IP.com Disclosure Number: IPCOM000100831D
Original Publication Date: 1990-Jun-01
Included in the Prior Art Database: 2005-Mar-16
Document File: 4 page(s) / 147K

Publishing Venue

IBM

Related People

Stone, H: AUTHOR [+2]

Abstract

The technique described here can eliminate some of the performance penalty caused by the cache-reload transient of an interrupt program.

This text was extracted from an ASCII text file.
This is the abbreviated version, containing approximately 40% of the total text.

Means for Limiting the Cache-Reload Transient Caused by Interrupt Programs

       The technique described here can eliminate some of the
performance penalty caused by the cache-reload transient of an
interrupt program.

      Thiebaut and Stone (1) showed that an interrupting program
displaces an interrupted program from a cache memory, and thus causes
future performance degradation when the interrupted program regains
control of the processor and has to reload itself into the cache.
Stone, Wolf, and Turek (2) showed that a least-recently-used (LRU)
replacement strategy in a cache memory causes more misses than a
strategy that limits the growth in cache memory allocation of a
program as it reaches the end of its quantum.  The scheme discussed
here is a means for limiting the cache allocation of an interrupt
program in order to reduce cache misses by the interrupted program.
The objective is to compute a cache limit for an interrupt program,
and this, in turn, will limit the misses due to the reload transient
of the program to which it returns.  To achieve the objective, we
exploit a model of cache behavior, and determine the optimum cache
allocation according to the parameters of that model.  The optimum
allocation turns out to be relatively insensitive to the parameter
values.
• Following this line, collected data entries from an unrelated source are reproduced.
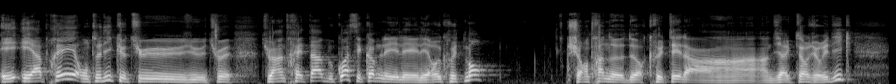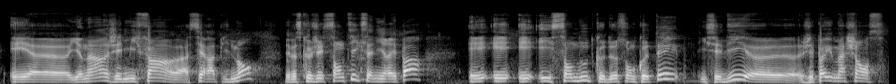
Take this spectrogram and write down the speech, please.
Et, et après, on te dit que tu, tu, es- tu ou quoi, c'est comme les, les- les recrutements. Je suis en train de, de recruter là un, un directeur juridique, et euh, il y en a un, j'ai mis fin euh, assez rapidement, mais parce que j'ai senti que ça n'irait pas, et, et- et- et sans doute que de son côté, il s'est dit, euh, j'ai pas eu ma chance.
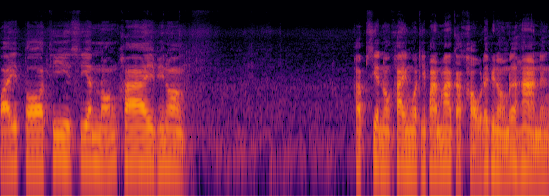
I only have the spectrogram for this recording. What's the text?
ไปต่อที่เซียนหนองคายพี่น้อง ครับเซียนหนองคายงวดที่ผ่านมากับเขาได้พี่น้องเด้อห้าหนึ่ง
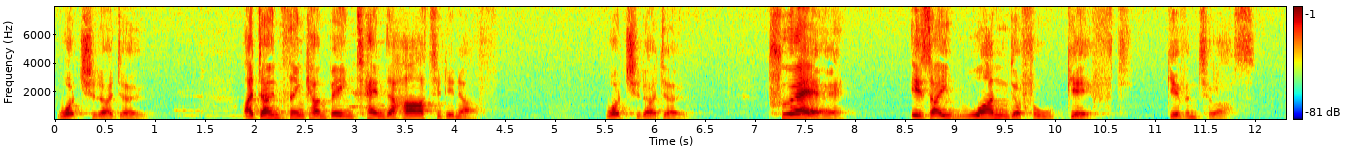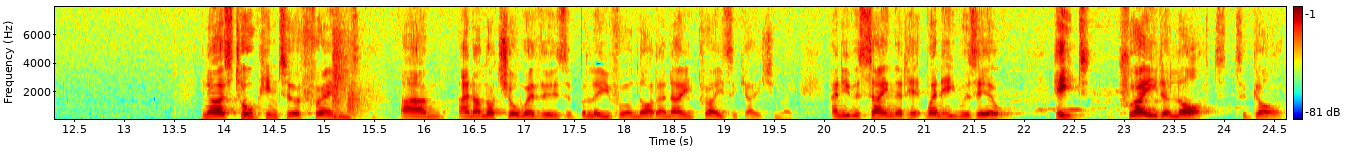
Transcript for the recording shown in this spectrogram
What should I do? I don't think I'm being tender hearted enough. What should I do? Prayer is a wonderful gift given to us. You know, I was talking to a friend, um, and I'm not sure whether he's a believer or not. I know he prays occasionally. And he was saying that when he was ill, he'd prayed a lot to God,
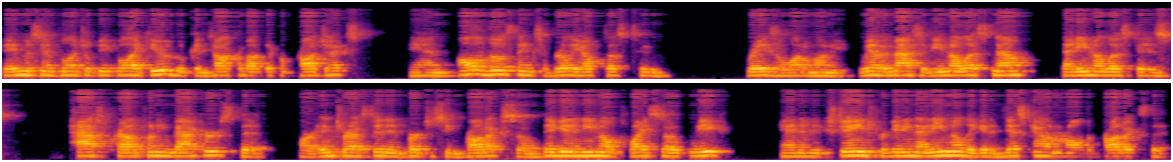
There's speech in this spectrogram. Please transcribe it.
famous influential people like you who can talk about different projects. And all of those things have really helped us to raise a lot of money. We have a massive email list now. That email list is past crowdfunding backers that are interested in purchasing products. So they get an email twice a week. And in exchange for getting that email, they get a discount on all the products that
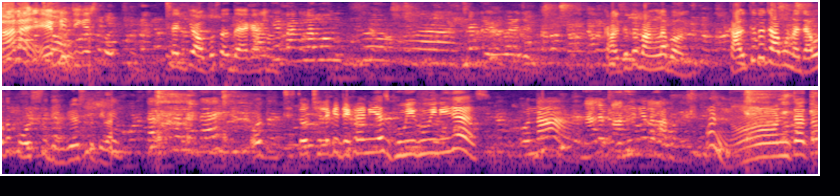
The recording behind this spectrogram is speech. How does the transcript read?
না না এমনি জিজ্ঞেস করছি। কি অবস্থা দেখ এখন। কালকে তো বাংলা বন্ধ। কালকে তো যাব না যাব তো পরশু দিন বৃহস্পতিবার ও তোর ছেলেকে যেখানে নিয়ে যাস ঘুমিয়ে ঘুমিয়ে নিয়ে যাস? ও না ননটা তো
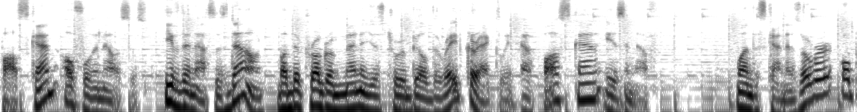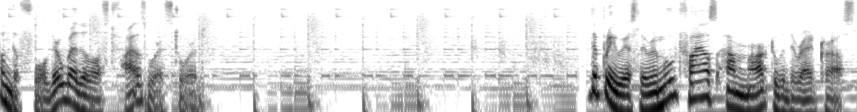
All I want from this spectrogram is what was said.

      The Cache Model For this discussion we assume that interrupt
programs have the following characteristics:
1.   When the interrupt program is invoked, all of its active lines
fit concurrently in cache.
2.   When the interrupt program completes execution, it returns to
the interrupted program,
3.   All cache lines of the interrupted program that have been
displaced by the interrupted program are reloaded into the cache and
cause misses that would not have been present if the interrupt had
not occurred.
4.   The interrupted program runs to completion without itself being
interrupted.
Using the model of Thiebaut (3), we assume that unique lines accessed
by the interrupt program as a function of time obey the equation

                            (Image Omitted)

   u(t) =  AtB                                        (1) and the
miss ratio for the interrupt program operating in a cache of size C
lines is given by
   MR(C) = BA1/BC1-1/B                                (2)

      Limiting the Cache-Reload Transient Suppose that the interrupt
program runs for time T.  We propose to permit the interrupt program
to obtain additional cache memory when it initiates execution up
until some critical cache size or critical execution time is reached.
After that point, the interrupt program uses a replacement rule that
displaces its old lines when new ones are brought to the cache, which
prevents the cache allocation of the interrupt program from growing.
(In practical implementations, the cache is set associative rather
than fully associative, and this...